• Prompt: If a line in the entries below includes "brackets", show that line.

(Input data)

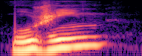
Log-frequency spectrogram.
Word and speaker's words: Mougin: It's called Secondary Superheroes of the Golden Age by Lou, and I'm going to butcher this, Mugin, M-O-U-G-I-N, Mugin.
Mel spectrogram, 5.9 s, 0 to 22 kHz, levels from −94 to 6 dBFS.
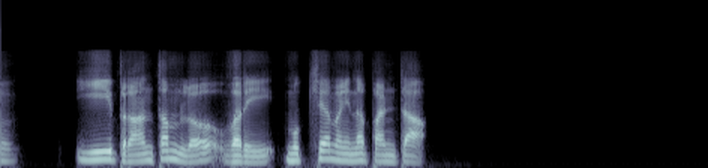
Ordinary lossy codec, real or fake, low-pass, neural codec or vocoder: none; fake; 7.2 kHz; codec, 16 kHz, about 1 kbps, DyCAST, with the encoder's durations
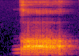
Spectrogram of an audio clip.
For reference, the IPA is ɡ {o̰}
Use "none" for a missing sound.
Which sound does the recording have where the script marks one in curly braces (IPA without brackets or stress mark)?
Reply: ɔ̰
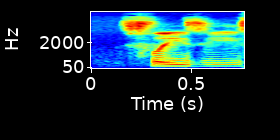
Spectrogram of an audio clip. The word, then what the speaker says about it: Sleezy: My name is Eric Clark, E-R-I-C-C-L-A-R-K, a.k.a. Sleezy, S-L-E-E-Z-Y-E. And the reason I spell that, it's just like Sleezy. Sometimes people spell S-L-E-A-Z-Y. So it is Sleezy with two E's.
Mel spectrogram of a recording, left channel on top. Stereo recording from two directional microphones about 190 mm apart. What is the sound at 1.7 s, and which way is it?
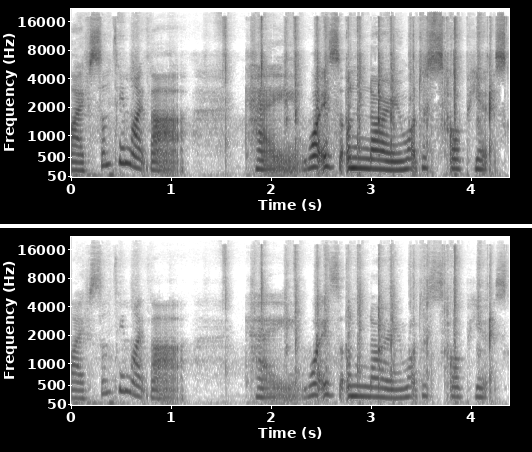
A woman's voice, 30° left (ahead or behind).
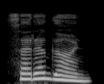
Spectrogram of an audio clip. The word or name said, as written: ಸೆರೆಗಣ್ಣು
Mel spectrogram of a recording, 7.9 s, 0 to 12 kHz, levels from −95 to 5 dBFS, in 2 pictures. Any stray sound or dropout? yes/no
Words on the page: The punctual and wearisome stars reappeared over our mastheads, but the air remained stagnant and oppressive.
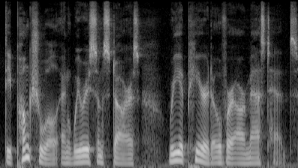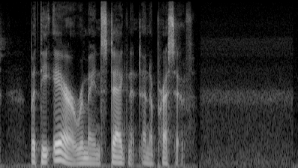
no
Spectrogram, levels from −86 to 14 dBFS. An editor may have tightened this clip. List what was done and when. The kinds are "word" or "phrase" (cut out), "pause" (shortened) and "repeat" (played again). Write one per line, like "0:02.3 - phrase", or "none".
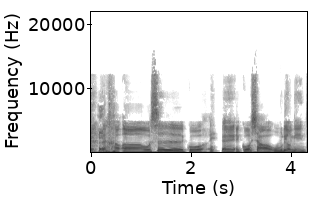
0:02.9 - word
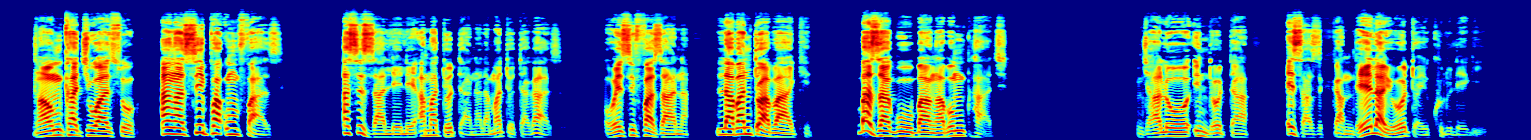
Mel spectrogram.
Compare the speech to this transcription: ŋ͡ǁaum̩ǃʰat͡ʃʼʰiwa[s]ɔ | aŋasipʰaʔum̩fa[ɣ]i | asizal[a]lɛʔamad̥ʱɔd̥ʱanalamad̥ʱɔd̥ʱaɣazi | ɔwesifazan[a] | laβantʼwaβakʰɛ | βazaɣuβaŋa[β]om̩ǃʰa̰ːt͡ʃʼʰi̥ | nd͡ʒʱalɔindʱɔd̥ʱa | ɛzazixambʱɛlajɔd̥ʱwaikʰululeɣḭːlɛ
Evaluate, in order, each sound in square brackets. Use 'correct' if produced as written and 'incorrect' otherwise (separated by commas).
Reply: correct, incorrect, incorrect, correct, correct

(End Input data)
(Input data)

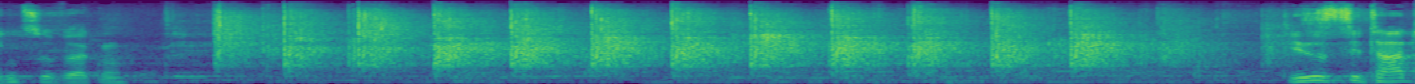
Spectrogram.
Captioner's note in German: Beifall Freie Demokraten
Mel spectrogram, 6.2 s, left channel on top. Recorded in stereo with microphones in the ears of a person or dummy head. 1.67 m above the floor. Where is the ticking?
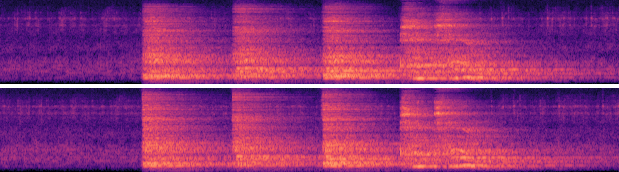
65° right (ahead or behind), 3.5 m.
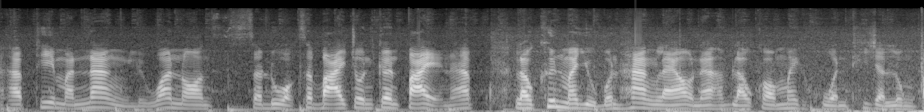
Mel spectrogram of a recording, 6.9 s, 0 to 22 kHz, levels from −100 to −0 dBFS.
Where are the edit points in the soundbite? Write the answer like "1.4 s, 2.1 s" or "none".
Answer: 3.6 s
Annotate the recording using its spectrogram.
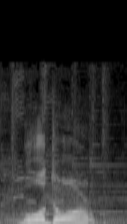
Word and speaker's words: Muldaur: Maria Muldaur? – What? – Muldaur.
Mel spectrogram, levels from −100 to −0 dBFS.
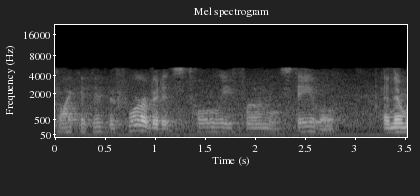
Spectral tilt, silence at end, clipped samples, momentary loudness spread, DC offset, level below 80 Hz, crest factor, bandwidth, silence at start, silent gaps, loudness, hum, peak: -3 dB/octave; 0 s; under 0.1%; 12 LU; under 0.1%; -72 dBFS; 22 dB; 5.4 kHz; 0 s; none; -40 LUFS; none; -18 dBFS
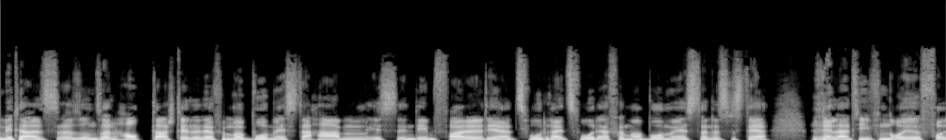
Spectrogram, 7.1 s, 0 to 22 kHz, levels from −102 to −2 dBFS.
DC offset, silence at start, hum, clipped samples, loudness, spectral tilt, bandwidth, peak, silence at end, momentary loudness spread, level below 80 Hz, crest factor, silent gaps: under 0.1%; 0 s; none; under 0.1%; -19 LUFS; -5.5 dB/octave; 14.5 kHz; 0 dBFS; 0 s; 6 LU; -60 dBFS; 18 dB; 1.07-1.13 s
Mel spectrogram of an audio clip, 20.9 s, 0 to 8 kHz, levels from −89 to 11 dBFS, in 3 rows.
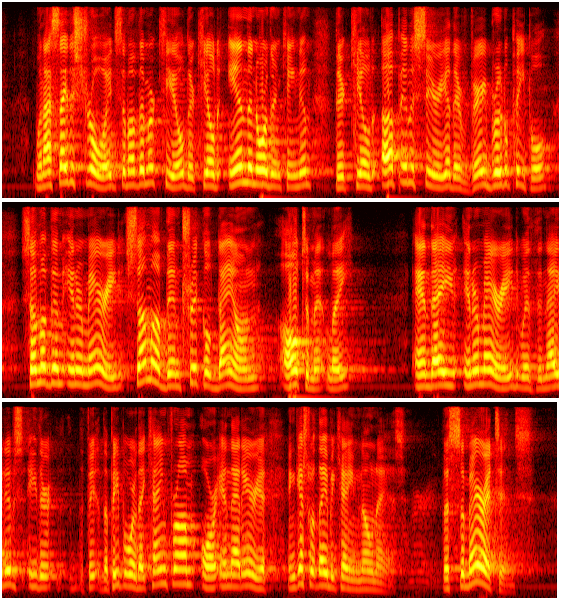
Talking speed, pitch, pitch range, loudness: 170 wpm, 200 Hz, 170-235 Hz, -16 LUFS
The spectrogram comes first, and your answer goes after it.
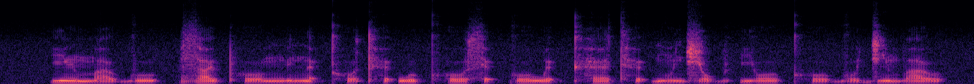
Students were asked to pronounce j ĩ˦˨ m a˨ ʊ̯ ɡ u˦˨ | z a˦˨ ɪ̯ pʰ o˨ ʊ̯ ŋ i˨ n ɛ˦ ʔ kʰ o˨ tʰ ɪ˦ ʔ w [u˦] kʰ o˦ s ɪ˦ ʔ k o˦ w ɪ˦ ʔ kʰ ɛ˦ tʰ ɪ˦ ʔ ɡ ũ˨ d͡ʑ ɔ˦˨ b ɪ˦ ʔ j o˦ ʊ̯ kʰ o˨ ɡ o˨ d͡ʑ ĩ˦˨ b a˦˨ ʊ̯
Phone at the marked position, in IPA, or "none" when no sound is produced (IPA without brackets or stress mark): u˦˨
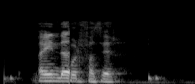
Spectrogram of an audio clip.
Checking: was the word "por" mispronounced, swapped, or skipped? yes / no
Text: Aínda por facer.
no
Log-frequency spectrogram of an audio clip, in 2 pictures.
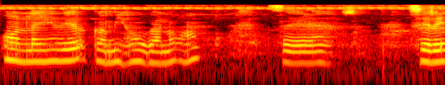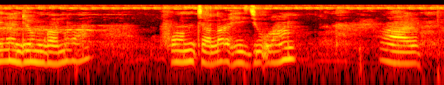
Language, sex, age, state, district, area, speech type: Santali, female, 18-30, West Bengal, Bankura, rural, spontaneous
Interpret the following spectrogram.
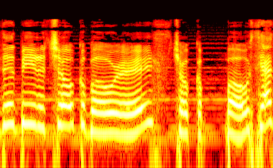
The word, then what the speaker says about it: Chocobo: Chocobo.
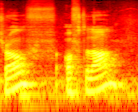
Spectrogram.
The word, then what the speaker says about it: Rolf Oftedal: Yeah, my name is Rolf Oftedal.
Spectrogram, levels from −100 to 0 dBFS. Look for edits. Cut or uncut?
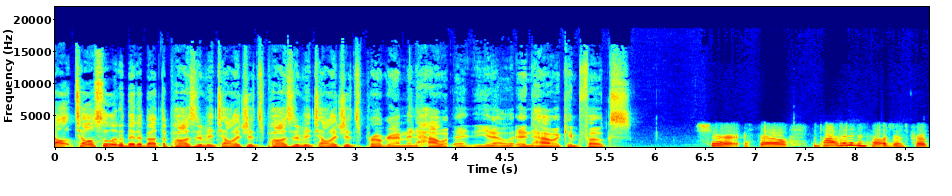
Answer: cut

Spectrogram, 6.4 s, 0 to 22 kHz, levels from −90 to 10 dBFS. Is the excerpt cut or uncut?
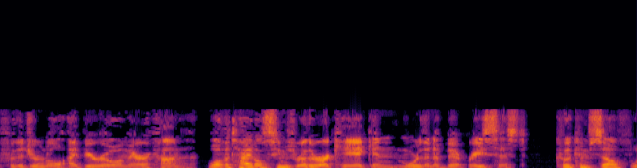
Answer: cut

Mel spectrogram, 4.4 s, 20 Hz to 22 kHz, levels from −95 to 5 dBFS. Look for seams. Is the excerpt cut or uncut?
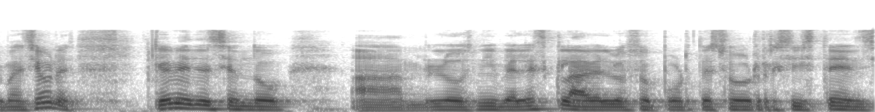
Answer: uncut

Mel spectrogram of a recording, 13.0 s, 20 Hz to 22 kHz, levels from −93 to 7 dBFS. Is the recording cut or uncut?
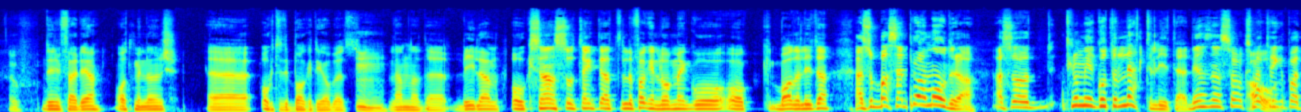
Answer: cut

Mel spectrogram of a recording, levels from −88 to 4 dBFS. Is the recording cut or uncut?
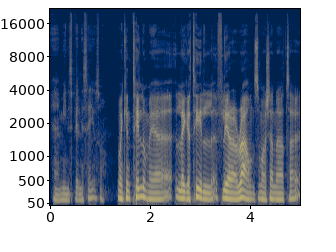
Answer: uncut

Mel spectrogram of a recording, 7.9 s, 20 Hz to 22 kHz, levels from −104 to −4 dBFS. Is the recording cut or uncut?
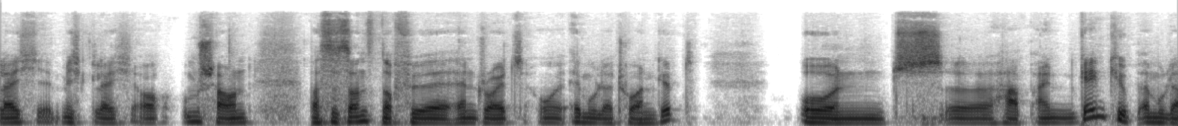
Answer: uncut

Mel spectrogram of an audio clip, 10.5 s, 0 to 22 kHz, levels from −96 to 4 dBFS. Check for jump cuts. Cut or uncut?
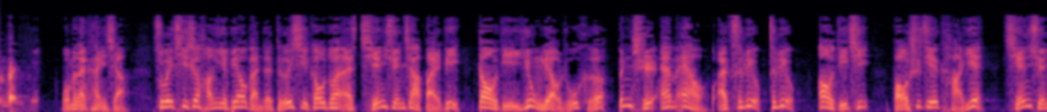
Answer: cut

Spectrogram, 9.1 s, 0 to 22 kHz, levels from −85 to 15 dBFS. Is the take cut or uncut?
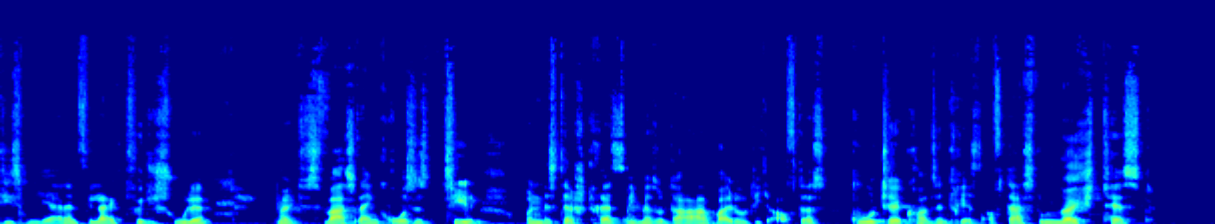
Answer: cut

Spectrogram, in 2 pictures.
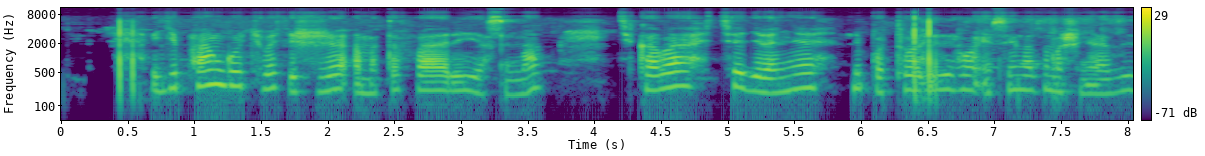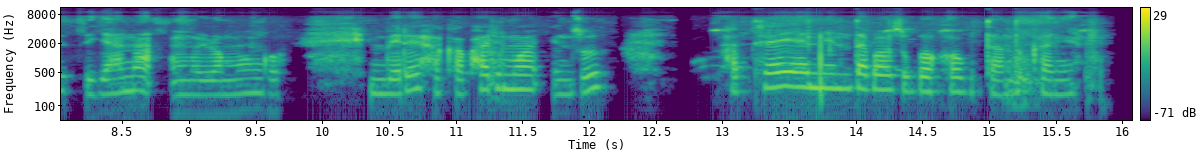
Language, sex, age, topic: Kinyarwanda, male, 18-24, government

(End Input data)
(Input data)

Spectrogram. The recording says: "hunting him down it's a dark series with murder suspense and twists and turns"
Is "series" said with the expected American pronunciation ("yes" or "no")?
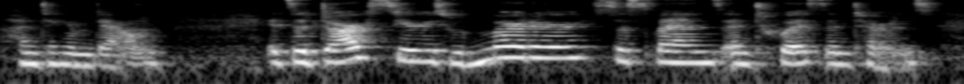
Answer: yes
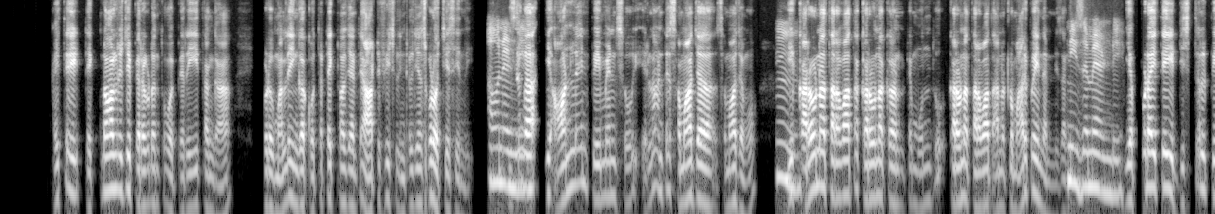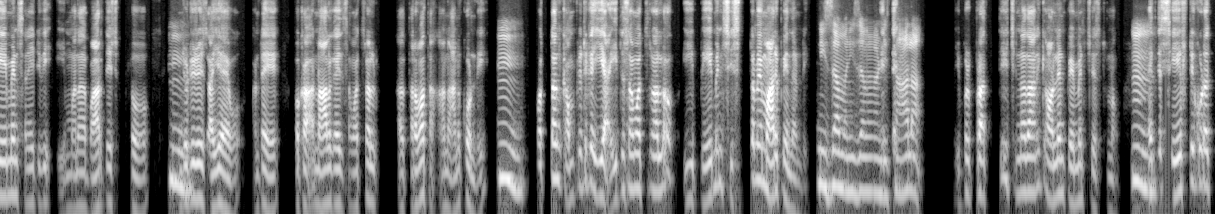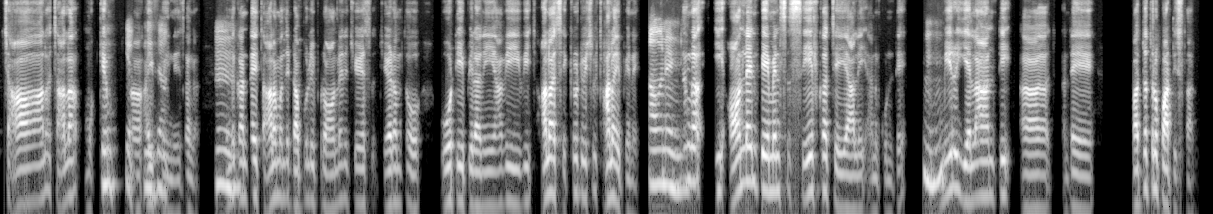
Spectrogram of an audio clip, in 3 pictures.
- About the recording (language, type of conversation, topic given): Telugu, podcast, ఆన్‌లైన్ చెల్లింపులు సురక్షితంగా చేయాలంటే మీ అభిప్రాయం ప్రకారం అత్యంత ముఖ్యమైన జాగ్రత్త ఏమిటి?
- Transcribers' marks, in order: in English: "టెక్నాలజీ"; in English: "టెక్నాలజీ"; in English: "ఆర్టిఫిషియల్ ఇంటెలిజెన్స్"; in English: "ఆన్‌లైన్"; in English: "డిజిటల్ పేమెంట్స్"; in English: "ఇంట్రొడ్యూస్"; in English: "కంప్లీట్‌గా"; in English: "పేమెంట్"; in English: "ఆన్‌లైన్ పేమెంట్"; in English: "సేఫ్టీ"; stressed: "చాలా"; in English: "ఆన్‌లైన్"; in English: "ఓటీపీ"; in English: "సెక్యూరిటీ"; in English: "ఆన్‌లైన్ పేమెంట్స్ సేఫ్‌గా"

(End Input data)

• Reply to the exercise:
Which sound does the recording have where the script marks one in curly braces (IPA without brackets or stress mark)?
Evaluate, in order, each sound in square brackets. Use 'correct' if produced as written and 'incorrect' otherwise (separated by commas).
Phone at the marked position, in IPA, or "none" when no sound is produced (IPA without brackets or stress mark): u˦˨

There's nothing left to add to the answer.